McGrane has failed to provide evidence of any specific reports made by him personally, for which he may have been penalized, concerning any substantial and specific danger to the public health or safety, see NY Labor Law 740(2) (a); Remba v. Federation Employment & Guidance Service, 76 N.Y.2d 801, 559 N.Y.S.2d 961, 559 N.E.2d 655 (1990).
While such reports in written form are not required by the statute, it is implausible

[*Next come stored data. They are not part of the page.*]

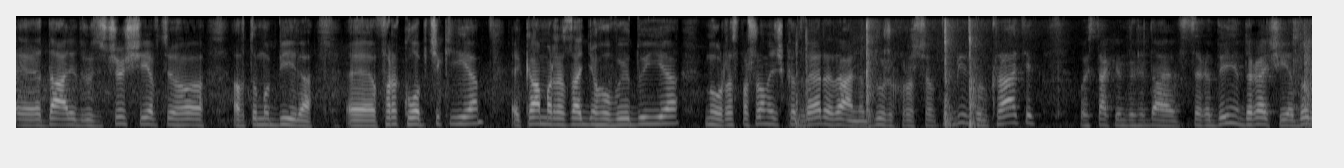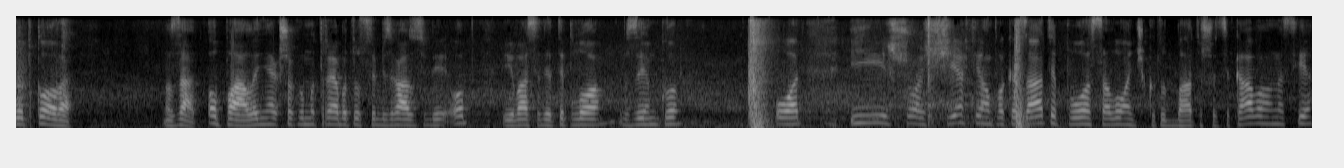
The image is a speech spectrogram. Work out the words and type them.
Е, Далі, друзі, що ще в цього автомобіля? Е, Фаркопчик є, е, камера заднього виду є. Ну, розпашоночка двері, реально дуже хороший автомобіль, донкратик. Ось так він виглядає всередині. До речі, є додаткове назад опалення, якщо кому треба, тут собі зразу собі оп, і у вас іде тепло взимку. От. І що ще хотів вам показати по салончику. Тут багато що цікавого у нас є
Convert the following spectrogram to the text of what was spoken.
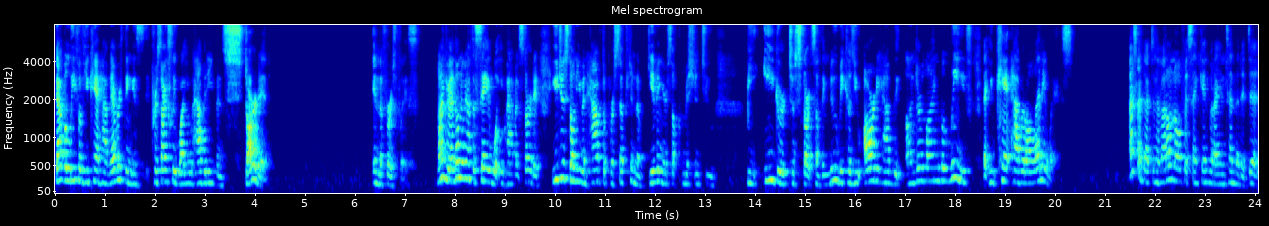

that McGrane should have retained no copies of letters or memoranda sent by him to anyone claiming that substantial specific health or safety hazards existed requiring urgent action. McGrane has produced notes of conversations which indicate that he reported various deficiencies concerning many matters affecting the Digest, but none of them pinpoints in detail any actual substantial and specific risks to health or safety. These notes are summaries kept by McGrane for his own records; what are strikingly absent are any written communications to others concerning such risks: such communications are required for a claim under New York Labor Law 740.
Failure of the Digest to pursue every matter which McGrane as auditor believed should be pursued does not constitute injury to his rights under any statute, nor under any contract which has been cited to the court.

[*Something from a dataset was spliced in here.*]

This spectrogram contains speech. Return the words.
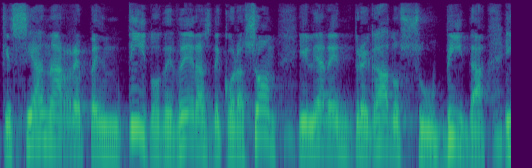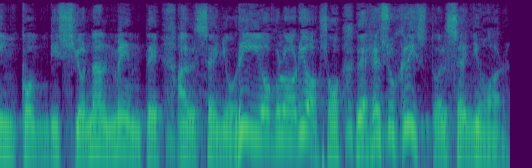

McGrane has produced a handwritten list of amounts promised and paid but has failed to set forth specific agreements to pay him such amounts, nor has he specified what amounts are due under any particularized commitments.
In a whistleblower retaliation or unpaid benefit case a plaintiff may reasonably be required to submit specifics that would support the claim. Those specifics would normally be within plaintiff's own knowledge or possession; relevant information in such cases is not exclusively available to the adversary. A claimant must show the information involving risks, as defined in Labor Law 740, which was provided by the claimant and to whom it was provided; and he also must show the specifics with respect to which he claims that unpaid amounts are due.
McGrane has failed to provide evidence adequate to show even the arguable existence of a genuine claim.
McGrane's complaint alleges that the Digest had distributed copies of documents produced by the Institute of Internal Auditors constituting job descriptions for auditors such as McGrane: "Standards for the professional Practice of Internal Auditing" (1978). The complaint does not allege any contractual commitment by the Digest to follow such standards.
McGrane argues that his claims are supported by Mulder v. Donaldson, 161 Misc. 2d 698, 611 N.Y.S.2d 1019 (Sup Ct NY Co June 13, 1994), which permitted punitive damages to be sought against a securities firm which had discharged one of its auditors for reporting violation of securities laws. Mulder indicated that violation of legally imposed professional standards may support an implied contract claim, by analogy to Wieder v. Skala, 80 N.Y.2d 628, 593 N.Y.S.2d 752, 609 N.E.2d 105 (1992) (which dealt with violations of legal ethics). There is nothing in Weider or Mulder suggesting that standards articulated solely by private bodies are legally enforceable. Mulder did not deal with privately promulgated standards, nor did it imply that private bodies possessed authority to issue standards binding on others without their agreement.
Moreover, as I pointed out in greater detail in the December 13, 1993 memorandum order, by electing to proceed under Labor Law 740, McGrane has necessarily abandoned any breach of contract or other claims arising out of the same events.
N.Y. Labor Law § 740(7) provides:
Existing rights. . . The institution of an action in accordance with this section shall be deemed a waiver of the rights and remedies available under any other contract, collective bargaining agreement, law, rule or regulation or under the common law.
The contract claim dismissed in my memorandum order of May 27, 1993 is not resuscitated by McGrane's current submissions.
The Clerk is directed to close this case.
Dated: White Plains, New York
September 28, 1994
VINCENT L. BRODERICK, U.S.D.J.